Saul-now-Paul, Abraham, Peter; the woman at the well, the centurion, the martyrs under Nero; my cousins who have discovered sisterhood in Christ late in life but before it was too late; the sweet, young new convert who soaks up every Bible lesson and brings such enthusiasm to church fellowships; my 91-year-old mom who boldly challenges her too-sophomoric-for-his-britches son to take this most recent heart attack seriously; my friend who lost her husband a year ago, who rejoices that she will next set eyes on him with Jesus—all of their burdens are there.
If grace fills us, we can never go back—there is no back to go to. In the economy of justification, when we are released from sin and from the weight of guilt, we have new identities—we are slaves to Christ. He has purchased us out of a false latitude into a true freedom. We were never so free to be able to obey and glorify God as when He claimed us as His own. Remember that when your thoughts wander to wondering about the appearances of easy living: Pliables and Obstinates and the others who remain in the City of Destruction have no ability to please God, no comprehension of the promises of Christ’s inheritance, no hope at all of eternal happiness with the King.
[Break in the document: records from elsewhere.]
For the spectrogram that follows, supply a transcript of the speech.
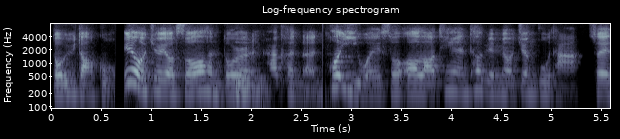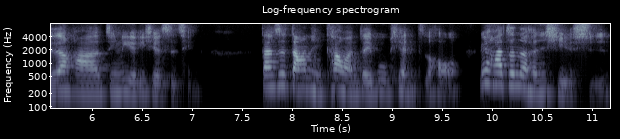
都遇到过。因为我觉得有时候很多人他可能会以为说，嗯、哦，老天爷特别没有眷顾他，所以让他经历了一些事情。但是当你看完这一部片之后，因为他真的很写实。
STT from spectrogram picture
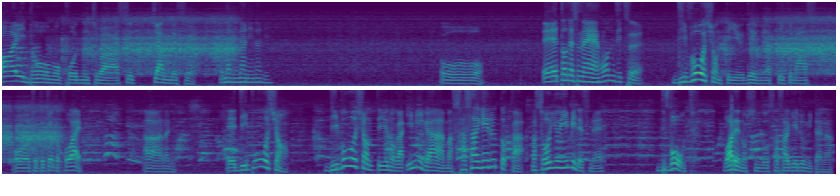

Not even in their best imaginations can they conceive of what it is like to have a relationship with the God of the universe. That can only come from a Gate, a Cross, and a Hole in the ground.
“He is able to save to the uttermost those who draw near to God through Him, since He always lives to make intercession for them.” (Hebrews 7:25) Saving and keeping us is His glorious task: “For I have come down from heaven, not to do my own will but the will of him who sent me. And this is the will of him who sent me, that I should lose nothing of all that he has given me, but raise it up on the last day.” (John 6:38-39)
Make the story of your pilgrimage known: not what you were, but what you are, by the mercy of God and the work of Christ.
*The text of The Pilgrim’s Progress came from the 1998 Bridge-Logos edition, revised and updated by L. Edward Hazelbaker, titled The Pilgrim’s Progress in Modern English.